This “from within” idea is mandated by psychiatry’s foundations — shrinks are doctors of medicine. Medicine looks at an organism, not at a social system. And while it’s true that human distress can be caused by broken legs and viruses, that’s not the kind of distress that sends people to psychiatrists. Psychiatric patients are victims of social violence and psychiatrists have no special skills there. So the answer for psychiatry is pretty simple. Abandon the medical model and embrace the social one.
Oh, what was that? Psychiatry is well powered in medical science and has no particular claim to expertise in social violence? Marginalised people themselves are the experts there? Well we can’t very well empower psychiatric patients. They’re crazy.
It turns out that empowering marginalised people is a solution to all kinds of modern problems, particularly when it comes to repairing harm to the natural world. And it turns out that human beings and their cultures are a part of the natural world, not apart from it.
Australia is not the only place on earth which displays the pattern illustrated above. Indigenous custodians, it turns out, are not only custodians of the land, but custodians of the culture which heals it.

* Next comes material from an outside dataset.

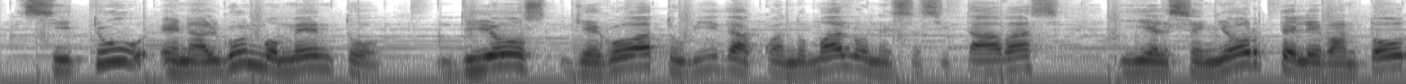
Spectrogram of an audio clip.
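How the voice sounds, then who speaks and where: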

Traditional custodians, indigenous people, have been overlooked, criminalised, pathologised, genocided, and “saved” by settlers. And now, in the final throws of the planet, we notice that they maintain the cultures who can heal it. It’s not a coincidence that divergent people of all kinds have been also been overlooked, criminalised, pathologised, genocided, and saved. The police have led the state’s charge against indigenous people. Psychiatry has led it against neurodivergent people. And both of these “social puzzles” of present day distress are not really puzzles at all. Divergent people, People of Colour, Disabled people, Queer people, Indigenous people, are helped when they are given access to power. The psychiatric hug is not an empowering one. It is historically and presently a disempowering one, a eugenic one, a genocidal one, a pathologising one. We fix this by empowering psychiatric survivors to build alternatives.
My sterilization — modern eugenics and how to fix it
I promised to come back to this. To tell you about how the eugenic threads of psychiatry’s power played out in my trans story. But it turns out I’m too fucking tired. I’ve been writing all weekend and not about daisies. I have nothing left. It doesn’t matter though. It’s incredibly simple to discover. Even with a search engine that privileges cisness and hides state violence, searching for “eugenics in trans health care” is incredible simple. You just have to want to know.
Which leads mercifully to our conclusion. Psychiatry’s coercive and violent past is actually its present. When we gag at the horror of historical events we default to statements like “weren’t they barbaric back then. Monsters!” That is a reflex in service of the status quo. It is a little piece of the bullshit that lives in all of us. It’s not only “back then”. It’s now. And they weren’t monsters. They were people. Just like us, working inside structurally violent institutions. So how can we reform psychiatry? We can’t. It’s set up wrong. The power is in the wrong hands. Give that power back to the marginalised people in distress. In the case of psychiatric care, here is what that looks like.